**Prompt:**
Starting at the line with "Speech-to-text, spectrogram input", copy each line through the last one below exactly as written, without any pictures.

**Record set:**
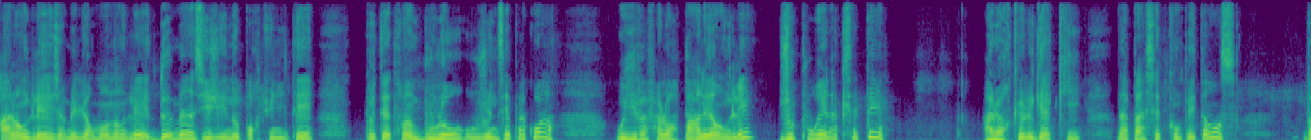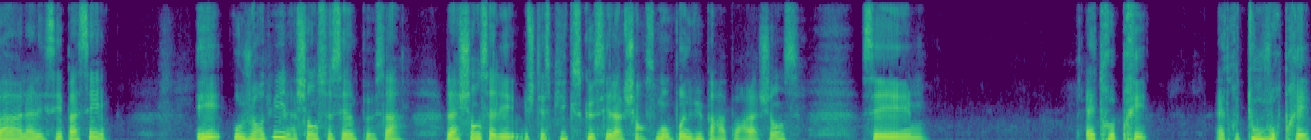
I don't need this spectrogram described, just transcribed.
à l'anglais, j'améliore mon anglais. Demain, si j'ai une opportunité, peut-être un boulot ou je ne sais pas quoi, où il va falloir parler anglais, je pourrais l'accepter. Alors que le gars qui n'a pas cette compétence va la laisser passer. Et aujourd'hui, la chance, c'est un peu ça. La chance, elle est, je t'explique ce que c'est la chance. Mon point de vue par rapport à la chance, c'est être prêt, être toujours prêt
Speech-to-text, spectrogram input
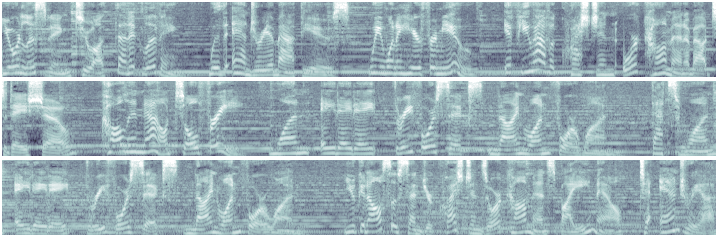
You're listening to Authentic Living with Andrea Matthews. We want to hear from you. If you have a question or comment about today's show, call in now toll free 1 888 346 9141. That's 1 888 346 9141. You can also send your questions or comments by email to Andrea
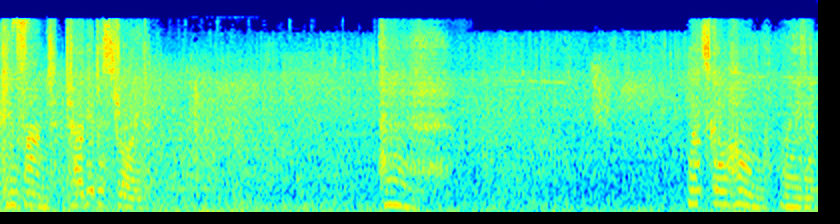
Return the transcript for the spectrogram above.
Confirmed. Target destroyed. Hmm. Let's go home, Raven.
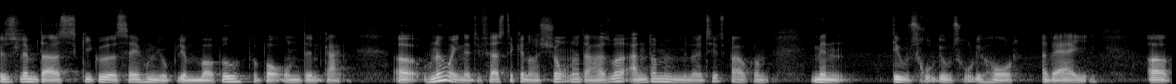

**Task output:**
Speech-to-text, spectrogram input
You're listening to Authentic Living with Andrea Matthews. We want to hear from you. If you have a question or comment about today's show, call in now toll free 1 888 346 9141. That's 1 888 346 9141. You can also send your questions or comments by email to Andrea
Return the transcript for the spectrogram above.
Confirmed. Target destroyed. Hmm. Let's go home, Raven.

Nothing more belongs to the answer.